Sony 90mm f/2.8 Macro G: The 90mm Macro is in my bag on the wedding day for one reason, to photograph the rings. As other photographers have shown, you can take great portraits with it too, however I seldom use it for that purpose.
Flash & Continuous Light:
Sony HVL F45RM: When I do use flash, it’s usually at the reception and occasionally as a fill outside on overcast days. I have two HVL F45RM wireless flashes in my bag, a primary and a backup. Once in a while, I use both flashes together, utilizing the built in slave, for detail and décor shots.
Lowel GL1 LED Gun Light: I use this light a lot, especially inside or at night, in conjunction with other ambient lighting on the streets and buildings, or inside hotels. It’s fast and bright. I can focus the light wide or tight and the output of light can be dimmed to mimic other surrounding lighting.
Sony SD Cards: These days I’m only buying Sony media cards. I like the newer Sony SF-G Series UHS-II SDXC Memory Cards for the speed, especially for my α9 when I want to shoot 20fps.
Sony NP-FZ100 Rechargeable Lithium-Ion battery: The new FZ100 batteries last a long time.

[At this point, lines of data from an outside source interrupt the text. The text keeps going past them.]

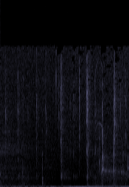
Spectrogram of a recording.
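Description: Soft, irregular clicks of someone typing and googling on a keyboard, a handful of quiet keystrokes spaced unevenly in the background with a low hum underneath and no one speaking.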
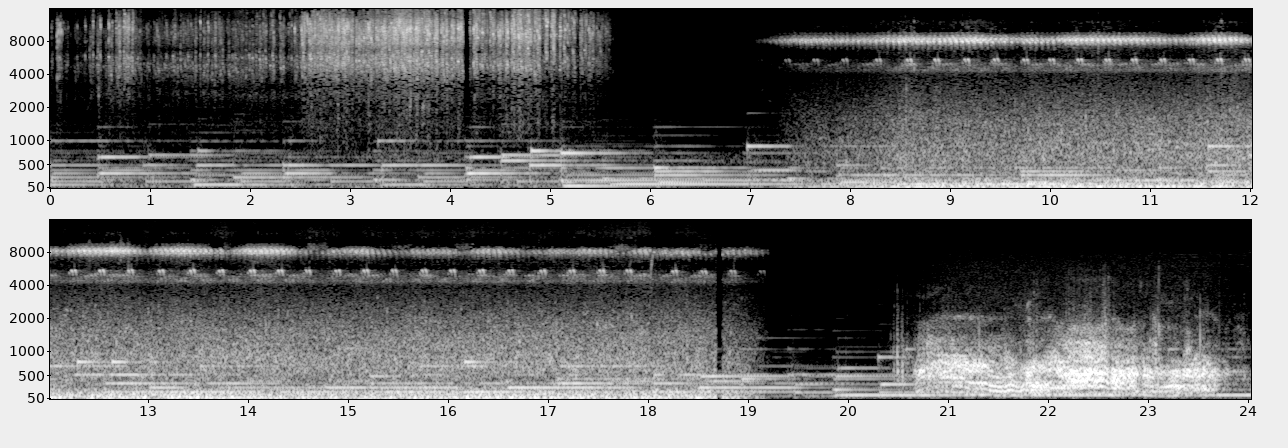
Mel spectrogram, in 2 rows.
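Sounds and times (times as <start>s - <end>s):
insect trilling: 0.0s - 5.6s, 7.2s - 19.2s
soft background music: 0.0s - 24.0s.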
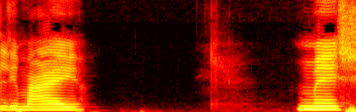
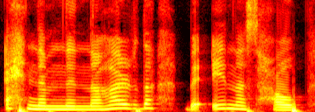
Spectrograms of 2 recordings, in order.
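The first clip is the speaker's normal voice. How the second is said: ordinary delivery, nothing marked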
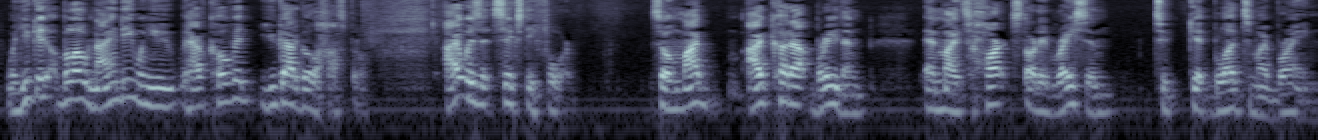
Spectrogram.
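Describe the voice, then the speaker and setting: Older guy chatting on a live stream, kinda husky, tells long rambly stories, keeps saying guys. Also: mid-range voice. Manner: rambling storyteller with restarts; addresses viewers as guys. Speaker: host. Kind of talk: casual live-stream chat.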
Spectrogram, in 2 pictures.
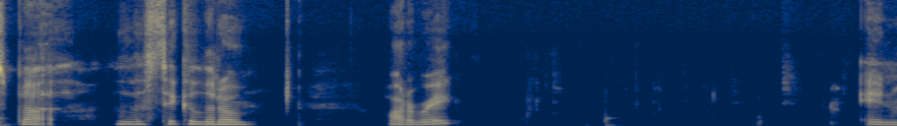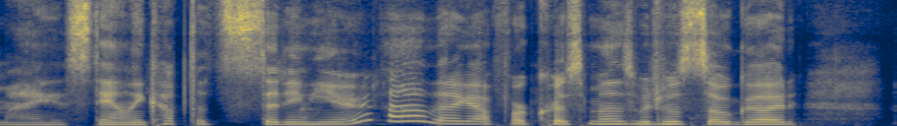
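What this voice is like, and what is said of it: Hoarse, partly lost voice. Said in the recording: “my voice is still, like, half gone because, you know, New Year celebrations”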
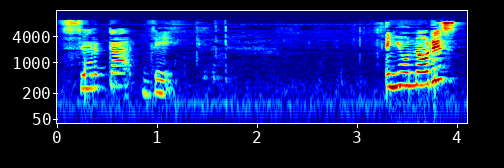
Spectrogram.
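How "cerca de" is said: soft, slow "Cerca de" for the class to echo; quiet slow repeat. Shown as a demonstration. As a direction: repeat "Cerca de" gently and slowly. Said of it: "repeat after me".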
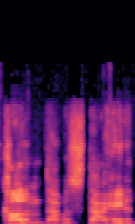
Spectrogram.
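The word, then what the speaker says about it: Colm: it's column or driscoll it's not calm but rockstar rockstar and their infinite knowledge thought you know americans mispronounce foreign words all the time i think we're going to go with comb and i went okay fair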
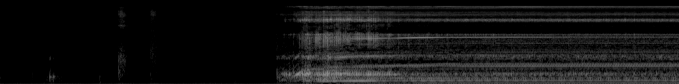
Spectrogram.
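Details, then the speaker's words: Currie Electro Drive e-bike hub motor, rebuilt after 3 of 4 rotor magnets detached and caused a horrible noise, run at no load on the controller in learn mode: spins up quickly and holds a smooth steady whine with no scraping or knocking. "well that sounds a lot better than it did before"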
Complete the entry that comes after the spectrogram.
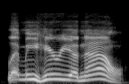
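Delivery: high, carefree sing-along shout; sudden shout. Acted. Driver lost in the music shouting to the van. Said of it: "he suddenly shouted".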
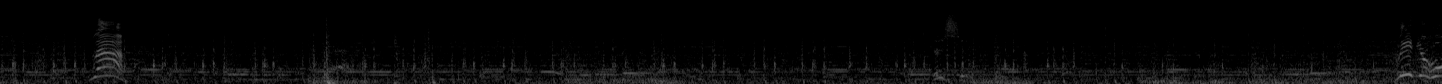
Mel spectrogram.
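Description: Horse hooves clip-clop at a gallop in The Witcher 3, a steady rhythmic run heard under game music and shouted voices, with a brief whinny near the start.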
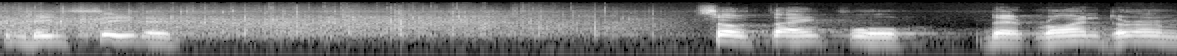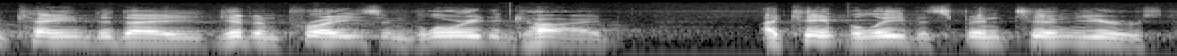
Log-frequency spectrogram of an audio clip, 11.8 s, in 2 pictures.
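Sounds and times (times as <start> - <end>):
audience applause: 0.0 - 3.4
speech: 0.2 - 1.1, 3.5 - 9.0, 9.7 - 11.7.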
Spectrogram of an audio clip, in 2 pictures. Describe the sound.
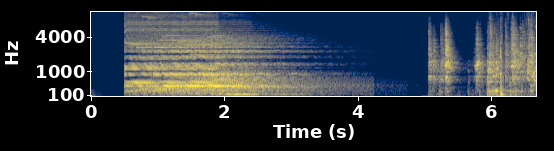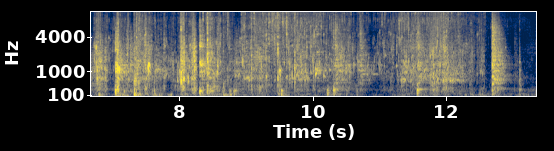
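Water pours into a bucket at a well in Guider, a small village in northern Cameroon. After a brief silence, irregular splashing and trickling starts and continues to the end.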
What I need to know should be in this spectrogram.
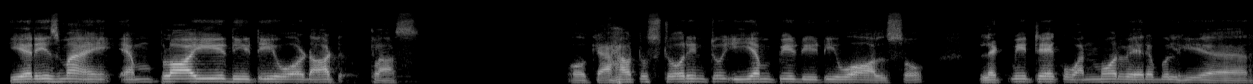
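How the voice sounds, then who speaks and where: Male tech instructor, unhurried and repetitive lecture delivery, question-driven, recorded dry. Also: lowish voice, fairly bright tone, no room sound. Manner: repetitive, prodding listeners with questions. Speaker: programming instructor. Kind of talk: live coding lecture.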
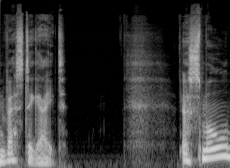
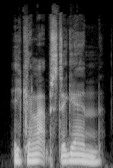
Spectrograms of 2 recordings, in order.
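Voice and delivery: plain reading voice

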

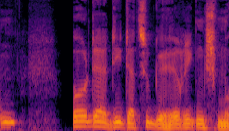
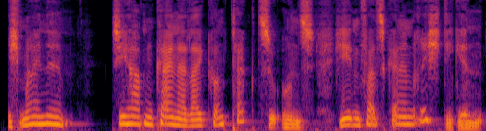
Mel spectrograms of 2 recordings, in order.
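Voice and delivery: high-pitched secretary clarifying; explaining secretary; 12 semitones higher than usual. Acted. Secretary explains to the puzzled commissario, high-pitched. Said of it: "erklärte die Signorina".

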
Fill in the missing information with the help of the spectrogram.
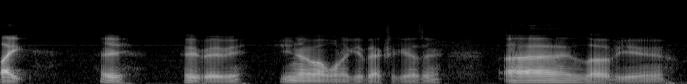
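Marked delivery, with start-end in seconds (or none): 1.0-6.6 very low, flat, unenthused monotone drone. Quoting a man asking to get back together, imitating an unenthused monotone. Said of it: "the most unenthused, monotone delivery possible".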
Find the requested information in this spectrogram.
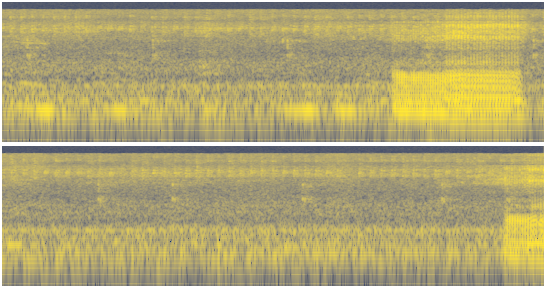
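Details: Sleeping pug puppy snores softly in a low, regular rhythm of short breathy pulses roughly every half second. A louder, tonal, buzzing burst interrupts in the middle and another comes at the end.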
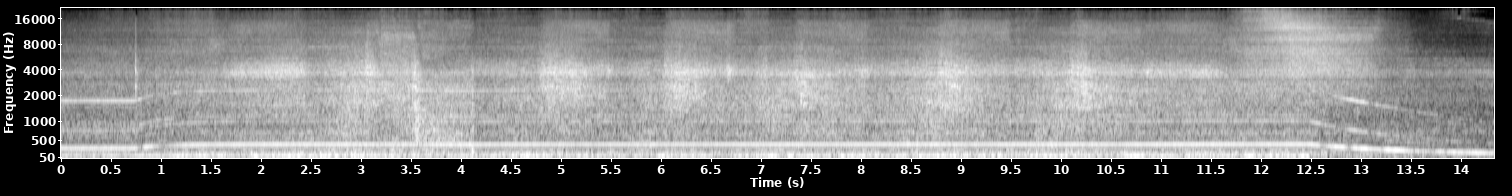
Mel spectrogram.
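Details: Factory-sealed 2006 Numatic Henry 1200 W vacuum on high power, nozzle on short-pile carpet: motor spins up to a steady mid-pitched whine with soft swishes as the head is pushed, then winds down; normal healthy running.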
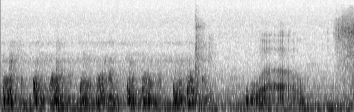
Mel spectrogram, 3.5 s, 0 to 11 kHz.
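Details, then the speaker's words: Quick, pulsing whooshes from a Doppler at about 130 a minute, fetal heartbeat at a prenatal check at about 32 weeks 2 days, mother 33 weeks pregnant after a previous preterm birth at 33 weeks; fetal heartbeat. "but we did hear his heartbeat and here's that clip of Dan hearing his heartbeat it was really cute"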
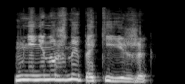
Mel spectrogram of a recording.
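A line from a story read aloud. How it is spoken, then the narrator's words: Sobbing. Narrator (Russian): рыдала Едвига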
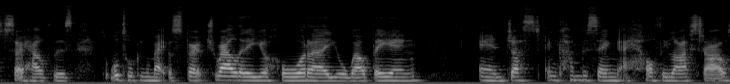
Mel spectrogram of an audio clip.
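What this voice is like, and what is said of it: Hoarse, croaky voice. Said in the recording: “my voice is a little bit croaky, that's because I've been yelling for the past week non-stop”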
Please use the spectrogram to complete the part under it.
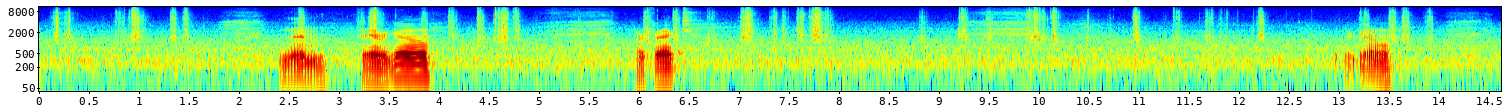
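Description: A puzzle cube clicks and clacks as it is turned quickly.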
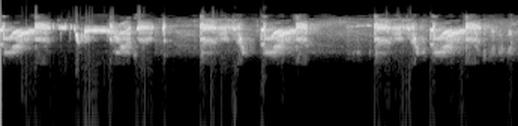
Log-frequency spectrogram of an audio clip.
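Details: Lure call of edible-nest swiftlets used for a swiftlet house: steady, high, warbling twitter made of repeated buzzy chirp phrases, roughly one per second, with no gaps.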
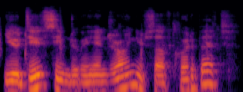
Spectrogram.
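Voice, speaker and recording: A man voicing a calm, inquisitive female fortune teller with measured, formal phrasing. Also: medium pitch, slight background noise, lightly acted. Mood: calm, probing.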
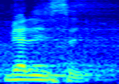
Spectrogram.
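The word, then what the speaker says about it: Miary Zo: In Japanese, they say Miyarizu, but in English, it's like Miyarizu. Yeah. Okay. It's again, Miyarizu. 覚えて帰ってくださいね。 Miyarizu.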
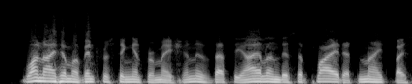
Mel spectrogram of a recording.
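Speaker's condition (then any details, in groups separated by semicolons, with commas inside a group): No condition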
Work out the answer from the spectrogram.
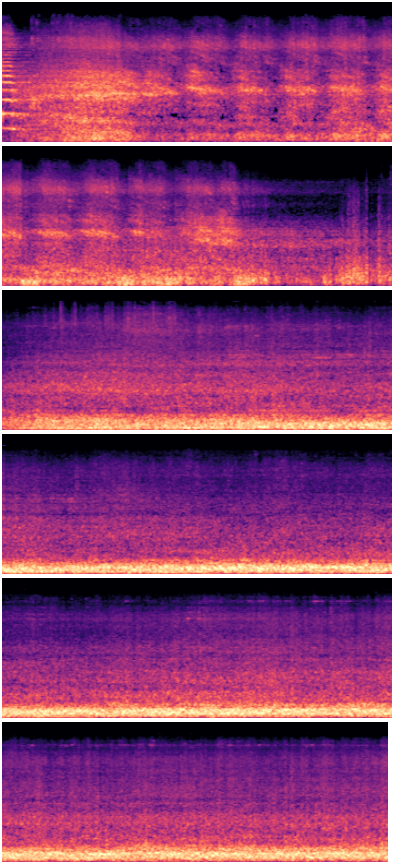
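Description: Frecciabianca train passing through at speed on a near track, with a regular beat from its wheels and a ringing rail noise over the first several seconds. From about ten seconds in, a departing freight train of car-carrier flat wagons loaded with vans rolls past close by with a steady low rumble that builds and then holds.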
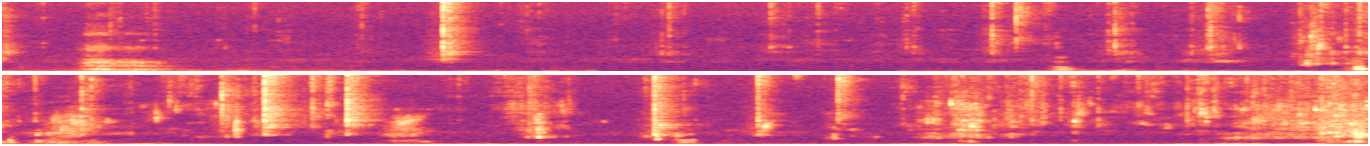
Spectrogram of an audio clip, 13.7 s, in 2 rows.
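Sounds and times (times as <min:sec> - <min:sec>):
slow gentle nibbling on the left: 0:05.0 - 0:13.6.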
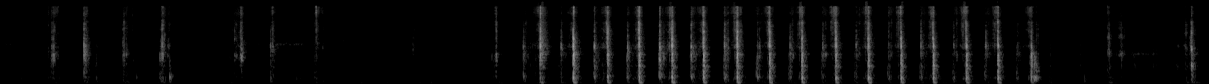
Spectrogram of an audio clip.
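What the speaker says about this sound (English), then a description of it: "Shuffle." Tarot cards are shuffled close by: scattered single snaps at first, then a fast run of crisp riffling flicks, ending with a few loose taps.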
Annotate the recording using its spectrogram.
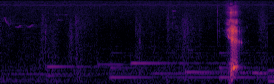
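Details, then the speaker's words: Female VTuber who suddenly gets the hiccups while talking: a single short, sharp hiccup over soft background music; hiccup. "yeah sorry got the hiccups all of a sudden"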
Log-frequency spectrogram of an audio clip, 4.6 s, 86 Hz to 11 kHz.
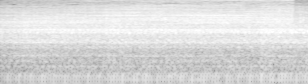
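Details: Toyota Corolla with lean code P0171, owner suspects PCV valve: carb cleaner sprayed around the aluminum intake manifold, idle stays smooth and even with no speed change or stumble, so no intake leak at this spot.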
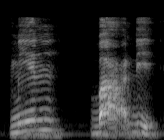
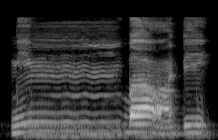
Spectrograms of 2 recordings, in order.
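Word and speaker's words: مِنْ بَعْدِ: Di sini contoh awalan bacanya itu min ba'di. Tapi berdasarkan dengan hukum bacaan iqlab, nun matinya harus digantikan dengan mim. Berarti bacanya menjadi mim ba'di.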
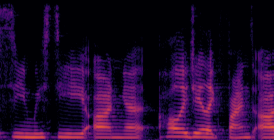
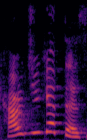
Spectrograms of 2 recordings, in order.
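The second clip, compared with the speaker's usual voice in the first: high-pitched mock surprise; imitated astonished question; 11 semitones higher, faster than usual. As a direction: ask it high, as if taken aback. Voices a girl questioning the returned ring.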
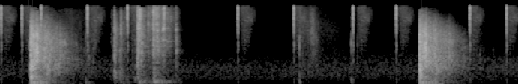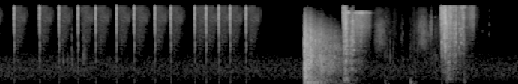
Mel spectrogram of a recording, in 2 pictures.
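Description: Game menu clicks tick rapidly, one after another.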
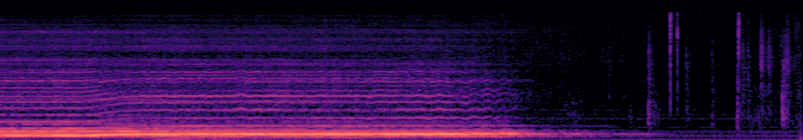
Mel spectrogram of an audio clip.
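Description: Several voices humming a sustained chord, the hummed close of a song, moving to a new chord about a second in and fading out a little after five seconds. Then near silence with a few faint clicks.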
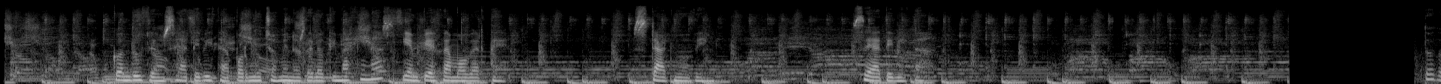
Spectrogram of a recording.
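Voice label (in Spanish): generico España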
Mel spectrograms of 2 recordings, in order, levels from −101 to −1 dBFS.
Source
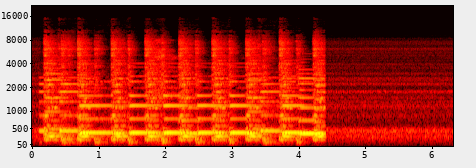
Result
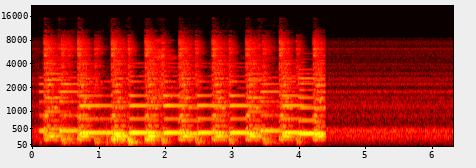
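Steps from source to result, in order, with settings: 0:01.12–0:01.85: bass and treble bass +14 dB, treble +2 dB

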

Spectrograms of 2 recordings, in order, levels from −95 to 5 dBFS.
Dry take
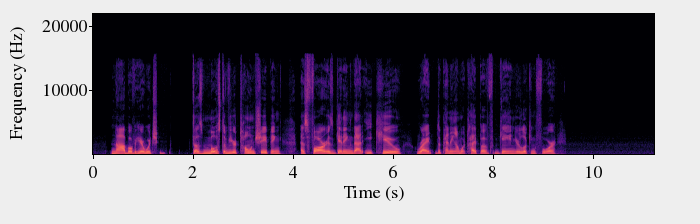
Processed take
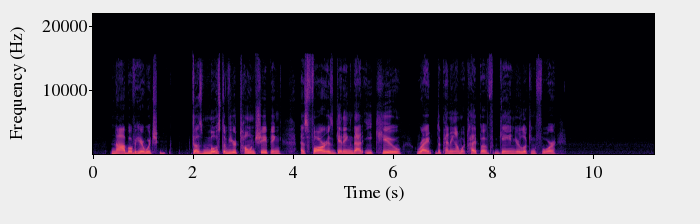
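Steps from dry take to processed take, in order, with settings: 0:00.80–0:03.15: multiband upward and downward compressor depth 40%
level −4.5 dB

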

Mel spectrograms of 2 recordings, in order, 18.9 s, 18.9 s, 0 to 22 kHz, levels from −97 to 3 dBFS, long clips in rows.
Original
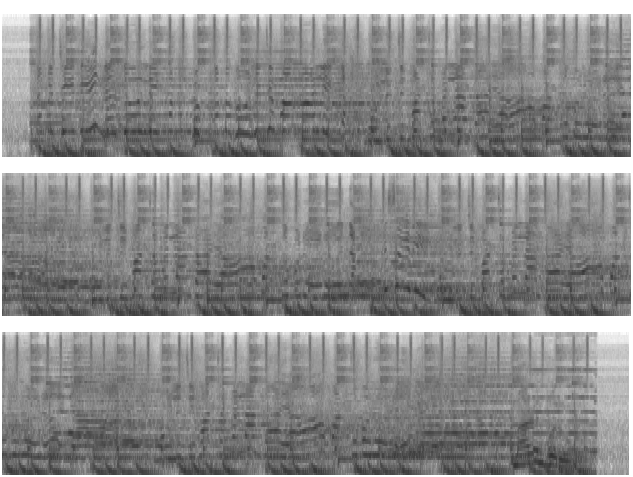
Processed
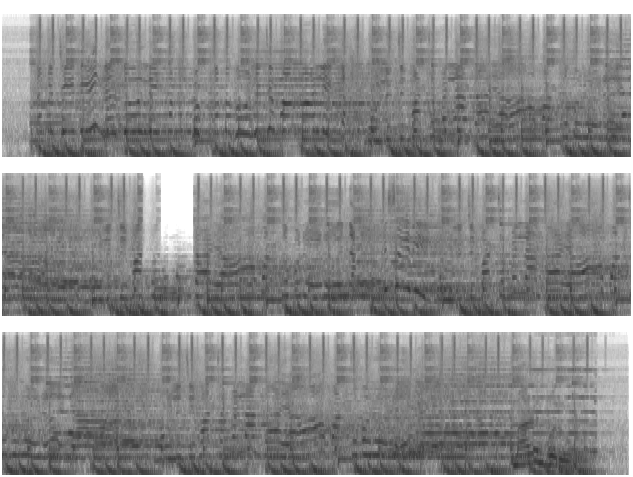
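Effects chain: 0:07.69–0:08.21: low-pass filter 1,000 Hz 24 dB per octave
on a send: single-tap delay 182 ms −19.5 dB

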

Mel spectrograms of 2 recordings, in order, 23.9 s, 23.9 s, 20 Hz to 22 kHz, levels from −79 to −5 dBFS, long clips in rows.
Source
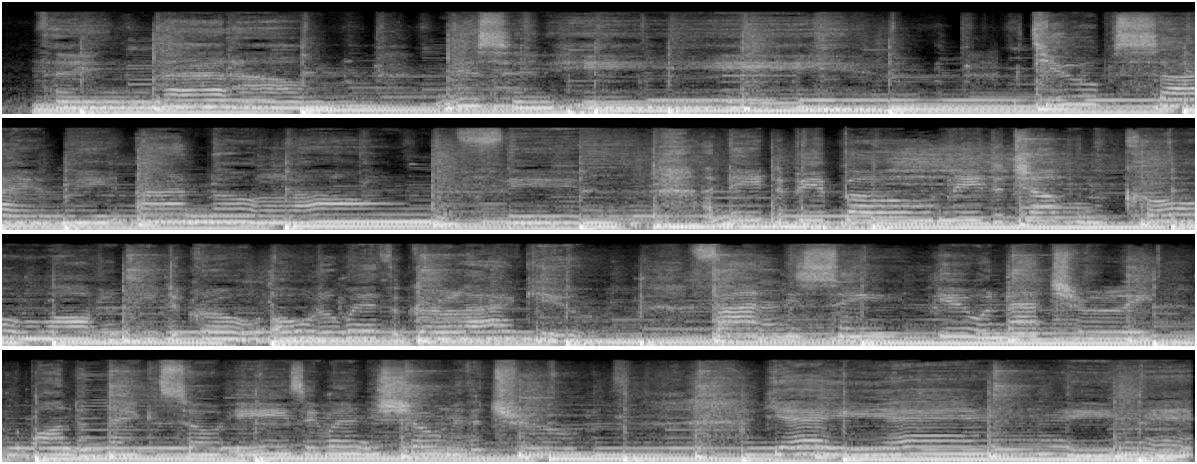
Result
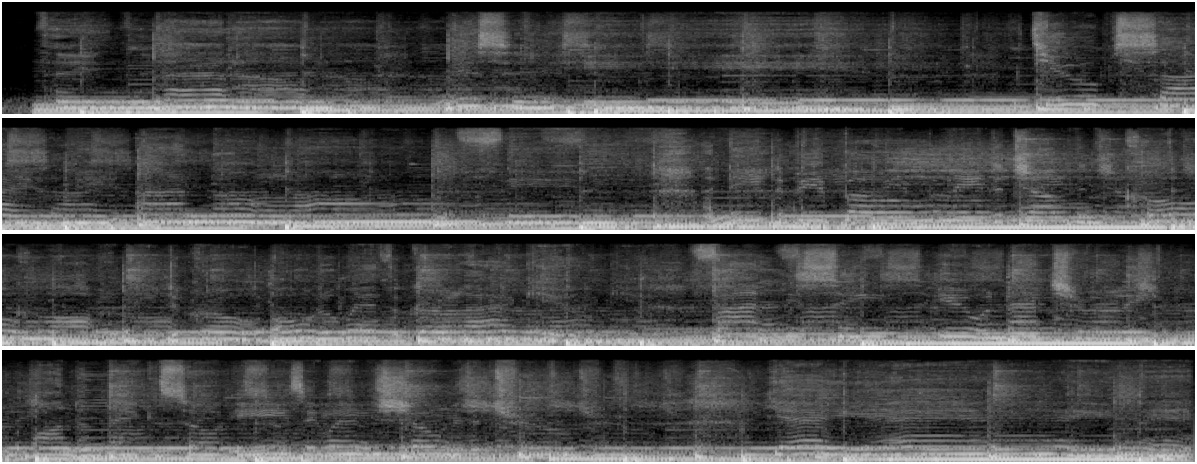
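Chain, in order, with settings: flat-topped bell 1,300 Hz −9 dB 2.5 octaves
on a send: echo with a time of its own for lows and highs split 340 Hz, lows 227 ms, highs 419 ms, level −8.5 dB
on the sum: level −8 dB

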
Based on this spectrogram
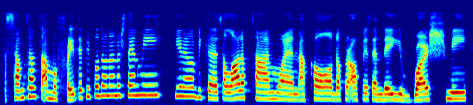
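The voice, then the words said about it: Non-native English speaker's accent. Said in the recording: “English is not my first language ... because of my accent ... a foreign English speaker”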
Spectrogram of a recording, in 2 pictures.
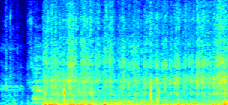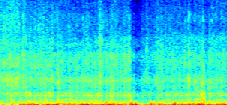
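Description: Mountain bike rolling down a dirt and leaf-covered singletrack: tyre and trail noise with small rattles and knocks, under a low rumble that grows louder about three seconds in.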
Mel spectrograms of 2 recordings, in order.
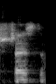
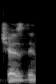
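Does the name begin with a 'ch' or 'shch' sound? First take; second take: shch; ch. First: The name begins with a 'shch' sound. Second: The name begins with a plain 'ch' sound. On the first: This is the name's own form. The speaker calls it right. "Anglicy mieli problemy wymawiać Szczęsny" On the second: This is how foreign speakers said it. The speaker calls it wrong. "mówili Czesny"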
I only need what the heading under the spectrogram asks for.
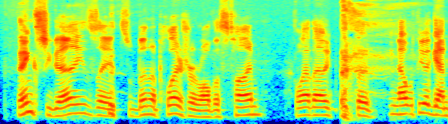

I usually get through a ten hour day on just the two batteries in the vertical grip on my Sony α9. I keep two extra in my bag, just to be safe. Sony BC-QZ1 Battery Charger: I have yet to use this on the wedding day, but I keep it on hand should I need to charge the NP-FZ100 batteries in my Sony α9 and α7R II.
VG-CEM Vertical Grip: The vertical grip on my α9 also works on my Sony α7R III so I can switch it back and forth as needed. However, I will most likely be ordering another one for my α7R III body, because I like to grab and go!
Mophie External Battery: The wedding day is long and I usually need to charge my phone by the end of the day. Many times, I let bridal party members and even my couples use it to charge their phones which makes me a hero!
Eneloop AA Batteries & Charger: I use Eneloop rechargeable batteries in my flash. They last forever, I change them every two or three weddings, and I always have spares in my bag,
Think Tank SD Card Holder: I keep my SD cards in the inner suit pocket of my suit coat. If someone walks away with my bag, at least the images are safe. Insurance will replace my gear but not my clients’ wedding images.
Robert Evans Business Cards: Always keep an ample supply of business cards nearby.
MeFoto Tripod: I keep a tripod with me on the wedding day, but I rarely break it out. When I do use the tripod, it’s for long exposures with movement and sometimes for detail and décor photos.
Peak Design Camera Strap: As far as I’m concerned, this is the best strap design ever! You’ll notice the red & black strap clips on all my Sony bodies. I can clip and unclip this strap easily with one hand. It’s a brilliant design.
My Couture Book: I always keep my portfolio with me just in case there’s someone at the wedding who’s getting married as well. Over the years, I’ve booked at least five weddings, including one celebrity wedding, just by having my portfolio to show a potential wedding client.
Bride & Groom Pez dispensers: Just because they’re fun. I was given these years ago from a couple who had used them as decorations on the tables at their reception. They gave them to me as gift at the end of the night.
Fishing Lure: Because fishing is always on my mind.
TILE Locator: Although it’s hard to see in the photo, I keep this TILE hidden deep in my bag. It’s a GPS locator chip. Should my bag ever walk away, I can track it.